But while Abdi may have found safety from conflict, she is now living in a place that is under rising pressure from the arrival of growing numbers of her compatriots.
Recurring drought has made it harder for Somalia’s war-hit communities to grow food, pushing more to leave their homes. But over the border in Kenya, where drought is also biting, the semi-arid Garissa region cannot meet the needs of its surging population either.
Dadaab, the world's largest refugee camp with capacity for around 90,000 people, now hosts 380,000. More than 61,000 have crossed the border from Somalia into Kenya this year alone. And the influx has caused a heavy strain on limited resources, according to the United Nations refugee agency.
A similar flow of Somali refugees has also entered Ethiopia - some 55,000 this year, of whom around a quarter are malnourished.
The World Food Programme (WFP) has issued repeated warnings that the Horn of Africa and parts of East Africa are experiencing severe drought, with Kenya expected to shoulder the heaviest burden of those uprooted by food and water shortages.

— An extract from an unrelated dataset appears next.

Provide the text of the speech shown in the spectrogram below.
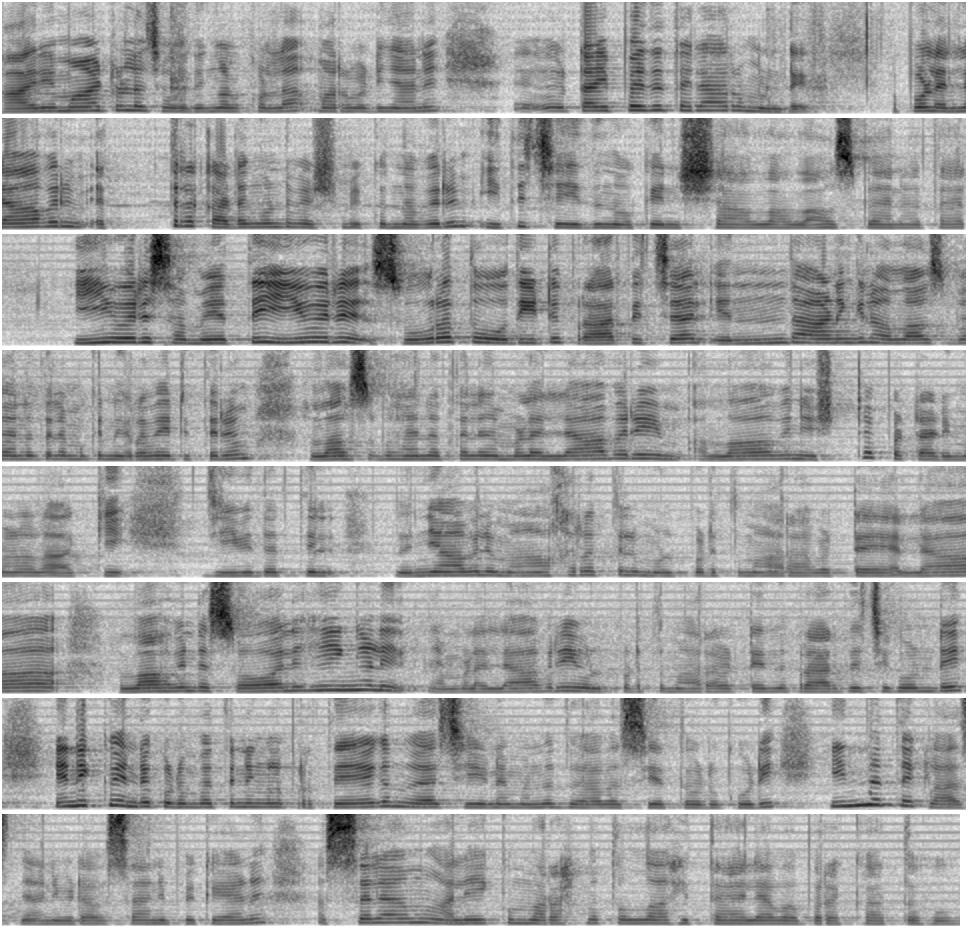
കാര്യമായിട്ടുള്ള ചോദ്യങ്ങൾക്കുള്ള മറുപടി ഞാൻ ടൈപ്പ് ചെയ്ത് തരാറുമുണ്ട്. അപ്പോൾ എല്ലാവരും എത്ര കടം കൊണ്ട് വിഷമിക്കുന്നവരും ഇത് ചെയ്ത് നോക്കുക ഇൻഷാ അള്ളാഹു സുബ്ഹാനഹു വതആല ഈ ഒരു സമയത്ത് ഈ ഒരു സൂറത്ത് ഓതിയിട്ട് പ്രാർത്ഥിച്ചാൽ എന്താണെങ്കിലും അള്ളാഹു സുബാനത്തല നമുക്ക് നിറവേറ്റിത്തരും. അള്ളാഹു സുബാനത്തല നമ്മളെല്ലാവരെയും അള്ളാഹുവിന് ഇഷ്ടപ്പെട്ട അടിമകളാക്കി ജീവിതത്തിൽ ദുന്യാവിലും ആഹ്റത്തിലും ഉൾപ്പെടുത്തുമാറാവട്ടെ. എല്ലാ അള്ളാഹുവിന്റെ സ്വാലിഹ്യങ്ങളിൽ നമ്മളെല്ലാവരെയും ഉൾപ്പെടുത്തുമാറാവട്ടെ എന്ന് പ്രാർത്ഥിച്ചുകൊണ്ട് എനിക്കും എന്റെ കുടുംബത്തിന് നിങ്ങൾ പ്രത്യേകം ദ്വാ ചെയ്യണമെന്ന് ദ്വാവസ്യത്തോടു കൂടി ഇന്നത്തെ ക്ലാസ് ഞാനിവിടെ അവസാനിപ്പിക്കുകയാണ്. അസ്സലാമു അലൈക്കും വറഹമത്തല്ലാഹി താല വബർക്കാത്തുഹു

WFP programme officer Felix Oketch told AlertNet the camp population in northeast Kenya could reach as many as 520,000 people by the end of the year, requiring $8 million in food aid between now and then.
But aid agencies are struggling to raise enough funds to respond to the worsening drought situation. They have received only around half of both the $525 million they have requested for operations in Kenya and the $529 million they need for Somalia.

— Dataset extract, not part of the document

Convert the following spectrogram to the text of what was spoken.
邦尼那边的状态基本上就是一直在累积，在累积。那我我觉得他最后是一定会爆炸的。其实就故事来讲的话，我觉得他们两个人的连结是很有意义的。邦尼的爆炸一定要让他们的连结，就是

A spokesman for the U.N. children’s fund UNICEF told Reuters last week that, with the shift in climate patterns, donors should link development support to humanitarian assistance so that poorer nations can cope with cyclical droughts.
"We realised these recurrent droughts used to happen every 5 to 10 years but what we see now is (that) it is basically every other year ... an indication of climate change conditions," said Michael Klaus, UNICEF spokesman for east and southern Africa.

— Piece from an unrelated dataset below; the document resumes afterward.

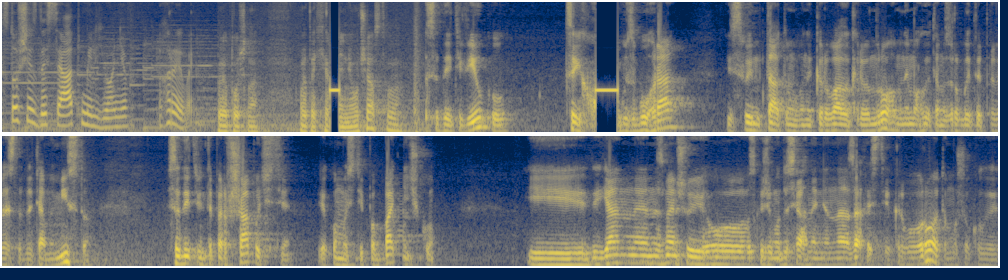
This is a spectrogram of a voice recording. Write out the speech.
160 мільйонів гривень. Я точно в этой херне не участвую. Сидить вілку, цей хуй з бугра, і своїм татом вони керували кривим рогом, не могли там зробити, привести до тями місто. Сидить він тепер в шапочці, в якомусь типу батнічку. І я не, не зменшую його, скажімо, досягнення на захисті Кривого Рога, тому що коли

WOOD IN DEMAND
Around Dadaab, people uprooted from Somalia are locked in a tussle for survival with the area’s equally impoverished pastoralist community. In particular, there is growing appetite for wood - a trend elders warn could give rise to a new environmental challenge.
They have already raised the alarm over unsustainable demand for wood to build makeshift shelters for refugees who have not yet been integrated into camps, as well as firewood for cooking.
Shukri Aden Dahir, a youth leader working in Dadaab town says new arrivals who have walked for days across the desert, only to find there is no immediate shelter, have no choice but to sleep under the few acacia trees large enough to provide shade.
“Most of them idle away time as they try to get admitted to the refugee camp,” he says. “Some of them succeed in getting ration food cards but those who do not sometimes hawk firewood and water along the streets.”
Dahir and his colleagues are trying to persuade the provincial administration to relocate some refugees to other camps, but with little success. “We are not making progress and this worries us because it could cause conflict with neighbouring communities,” he adds.
FOOD RUNNING SHORT
Outside Mohamed Ahmed Abdi’s yard in Dertu village, a dozen elderly men have gathered for a village meeting which has erupted into heated argument.
According to the village elder, they were supposed to reach agreement on how to share food supplied two days earlier by the provincial commissioner, which is inadequate to meet the needs of a village that last saw rainfall six years ago.
“The provincial commissioner came on Tuesday and provided us with 20 bags of rice, 20 bags of beans and 20 bags of maize, but promised to bring more after we told him it would not be enough,” says Ahmed.
Assistant chief Jele Dolar Bulle reckons there are about 15,000 residents in Dertu village, but he has recently witnessed 800 new settlements by people uprooted by drought in the neighbouring Kenyan regions of Modegashe, Garba Tulla and Wajir South. He is uncertain whether refugees from war-torn Somalia are also subsisting nearby.
Jele thinks Dertu attracts civilians fleeing conflict and drought because of its status as a Millennium Village, although he is far from certain whether the resources provided by that U.N. development project can sustain its residents for long, let alone the new arrivals.
“If you walk 10km from this village, you will meet 30 to 40 donkeys loaded with wood,” he says. “They are using it to build shelters and firewood for cooking. They are depleting the trees.”
An administration police officer stationed at the Modicare police checkpoint 7km from Garissa town says the growing presence of Somalis in the villages also poses a new security threat to local communities amid the struggle for dwindling natural resources.
“We have intelligence that young men recruited to fight in Somalia, but who have found the situation unbearable, are retreating to Kenyan villages,” says the officer. “They sell off their weapons in exchange for money which they use to start a new life.”
David Njagi is an environmental writer based in Nairobi.